Congress is likely to approve a continuing resolution (CR) before the Sept. 30 end of the fiscal year so that the federal government can receive funding into fiscal 2011. Without a resolution, government agencies would face a shutdown. Congress has yet to clear any of the dozen annual appropriations bills that provide funding for 2011.
Rep. Jerry Lewis (Calif.), the top House GOP appropriator, and other Republicans on the spending panel said in a letter to Democrats that they have "serious and growing concerns" about what a continuing resolution would look like.
"At a time of extreme spending and political fatigue, it is simply unacceptable to use a must-pass CR as a legislative vehicle for more wasteful federal spending or completing an array of unfinished political business before the election," the Republicans appropriators wrote.
The GOP lawmakers added that they wouldn't support any measure that included "unnecessary spending or legislative provisions unrelated to maintaining government operations."

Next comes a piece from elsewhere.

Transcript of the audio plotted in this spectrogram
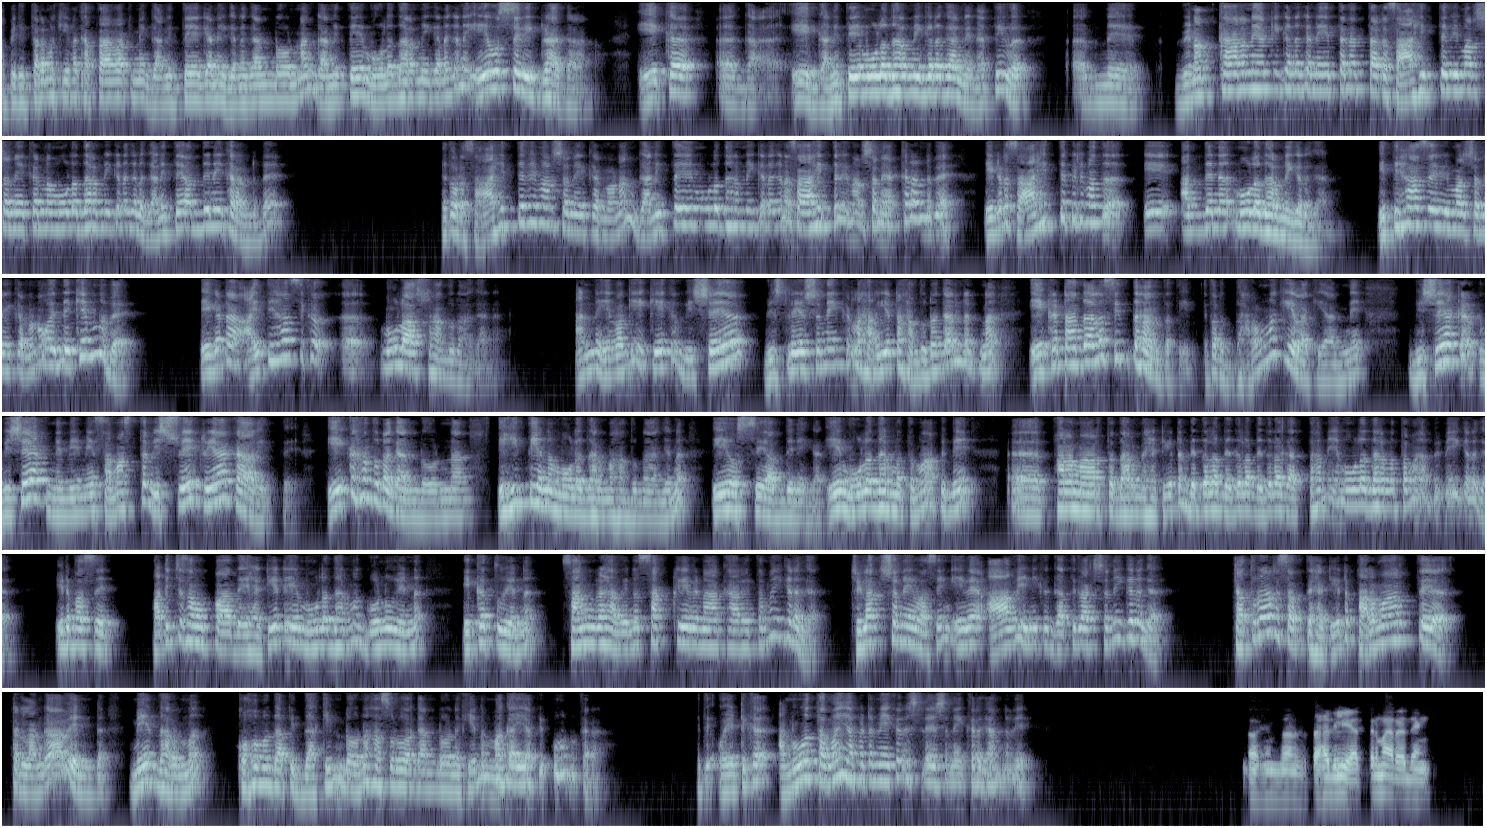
අපි නිතරම කියන කතාවක් නේ ගණිතය ගැන ඉගෙන ගන්න ඕන නම් ගණිතයේ මූලධර්ම ඉගෙනගෙන ඒ ඔස්සේ විග්‍රහ කරන්න. ඒක ඒ ගණිතයේ මූලධර්ම ඉගෙන ගන්නේ නැතිව මේ වෙනත් කාරණයක් ඉගෙනගෙන ඒතනත්තට සාහිත්‍ය විමර්ශනය කරන මූලධර්ම ඉගෙනගෙන ගණිතය අධ්‍යයනය කරන්න බෑ. එතකොට සාහිත්‍ය විමර්ශනය කරනවා නම් ගණිතයේ මූලධර්ම ඉගෙනගෙන සාහිත්‍ය විමර්ශනයක් කරන්න බෑ. ඒකට සාහිත්‍ය පිළිබඳ ඒ අධ්‍යයන මූලධර්ම ඉගෙන ගන්න. ඉතිහාසය විමර්ශනය කරනවා ওই දෙකෙන්ම බෑ. ඒකට ඓතිහාසික මූලාශ්‍ර හඳුනා ගන්න. අන්න ඒ වගේ එක එක විෂය විශ්ලේෂණය කරලා හරියට හඳුනා ගන්නට නම් ඒකට අදාළ સિદ્ધාන්ත තියෙනවා. ඒතකොට ධර්ම කියලා කියන්නේ විෂයක විෂයක් නෙමෙයි මේ සමස්ත විශ්වයේ ක්‍රියාකාරීත්වය. ඒක හඳුනා ගන්න ඕන නම් එහි තියෙන මූලධර්ම හඳුනාගෙන ඒ ඔස්සේ අධ්‍යයනය කරනවා. ඒ මූලධර්ම තමයි අපි මේ පරමාර්ථ ධර්ම හැටියට බෙදලා බෙදලා බෙදලා ගත්තාම මේ මූල ධර්ම තමයි අපි මේ ඉගෙන ගන්න. ඊට පස්සේ පටිච්ච සමුප්පාදයේ හැටියට මේ මූලධර්ම ගොනු වෙන, එකතු වෙන, සංග්‍රහ වෙන, සක්‍රිය වෙන ආකාරය තමයි ඉගෙන ගන්න. ත්‍රිලක්ෂණයේ වශයෙන් ඒවැ ආවේනික ගති ලක්ෂණ ඉගෙන ගන්න. චතුරාර්ය සත්‍ය හැටියට පරමාර්ථයට ළඟා වෙන්න මේ ධර්ම කොහොමද අපි දකින්න ඕන හසුරුව ගන්න ඕන කියන මගයි අපි පුහුණු කරන්නේ. ඉතින් ඔය ටික අනුව තමයි අපිට මේක විශ්ලේෂණය කරගන්න වෙන්නේ. එහෙනම් පැහැදිලි ඇත්තටම අර දැන්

"We respectfully request that you fashion a CR true to the purpose of temporarily continuing the activities of government at the absolute minimum level necessary until we finish our work on the fiscal year 2011 spending bills,” the GOP lawmakers said.
Democratic leaders have yet to lay out how they plan to pass the 2011 spending bills. Senate Majority Whip Dick Durbin (D-Ill.) said Tuesday that a continuing resolution is on the Senate's pre-election agenda.
While lawmakers are holding out hope they can pass some of the bills individually, it's all but certain that Congress will have to package several together into an omnibus measure, just as lawmakers did last year.